When I talk to clients about implementing virtual assistant technology, their initial questions revolve around cost saving. “How can I save money by ‘deflecting’ calls to a virtual assistant?” Cost savings are a critical business outcome, but that’s not the optimal approach.

Virtual assistant technology is not a cost savings exercise. It’s a transformative change for a better customer experience. Yes, cost savings are significant – in some cases dropping per interaction costs. But there is no trade-off involved here. Properly implemented, virtual assistants are also more efficient at resolving customer issues. And this digital-hybrid workforce is available 24/7. Companies aren’t deflecting customers to a cheaper process, they are improving the process.

Customers increasingly don’t care who or what they are interacting with – they just want their issues resolved. According to a recent study by the technology company Ubisend, 69 percent of consumers would consider talking with a chatbot over a human if that delivered faster answers to their questions. The pace of technological shifts has made customers open to change – as long as it improves their experience with the brand and delivers results.

The right technology and the right implementation improves the customer experience. At DXC the metric we focus on with clients is “first interaction resolution.” This does not necessarily mean closing out the issue at first contact, though it can. It also means knowing and executing the proper escalation path, for example to a human agent without delay.

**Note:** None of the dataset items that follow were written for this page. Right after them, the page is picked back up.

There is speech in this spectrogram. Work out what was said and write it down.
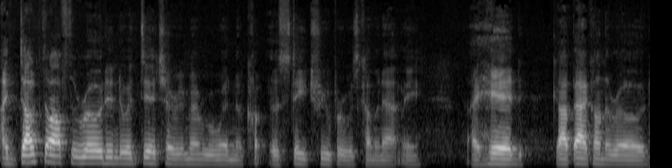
I ducked off the road into a ditch. I remember when a, a state trooper was coming at me. I hid, got back on the road,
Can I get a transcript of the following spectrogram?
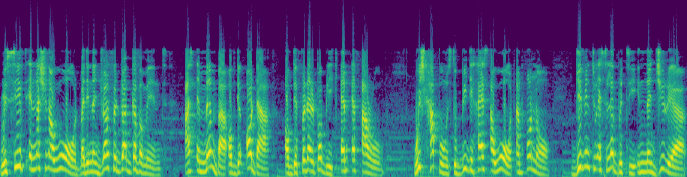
received a national award by the Nigerian federal government as a member of the Order of the Federal Republic MFRO, which happens to be the highest award and honor given to a celebrity in Nigeria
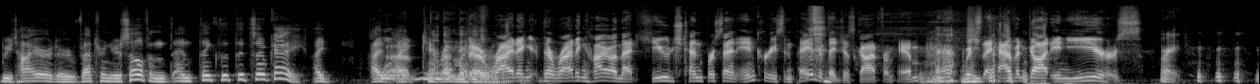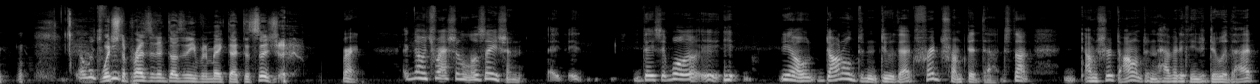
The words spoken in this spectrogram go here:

In this way, virtual assistants become part of a continuum of the automation process with common use cases for both customer service and sales. This is also known as a tiered approach to service. The key to making it work for the customer is a seamless interface for handoffs. This way the customer need not repeat any information or history.

Improvements in first interaction resolution can be dramatic with virtual assistant technology. For one of our government clients, the percentage of first interaction resolutions went from 33 percent to over 80 percent.

Personally, I’ve experienced this improvement in automated customer service. I enjoy concerts, and typically need to use the secondary market to secure tickets due to my schedule. Recently I purchased tickets through StubHub, started in a live chat, escalated to a human seamlessly and secured tickets that were actually even better than advertised.

When making the move to virtual assistants, here are a few things for companies to consider:

  • Natural language processing – do it well. Nothing is more frustrating for customers than not to be understood.
  • Integration with agent training – the best deployments mirror the agent desktop. Handoffs are seamless and agents see exactly what the customer sees.
  • Compliance and accuracy – virtual assistants not only can be 100 percent compliant with processes, but also can allow the customer to record and track the interaction.

The move to automate customer service is a natural step in the pursuit of excellence and efficiency. It’s not (just) about cutting costs. It has nothing to do with robots replacing humans. It has to do with better serving your customers – the raison d’etre of business IT.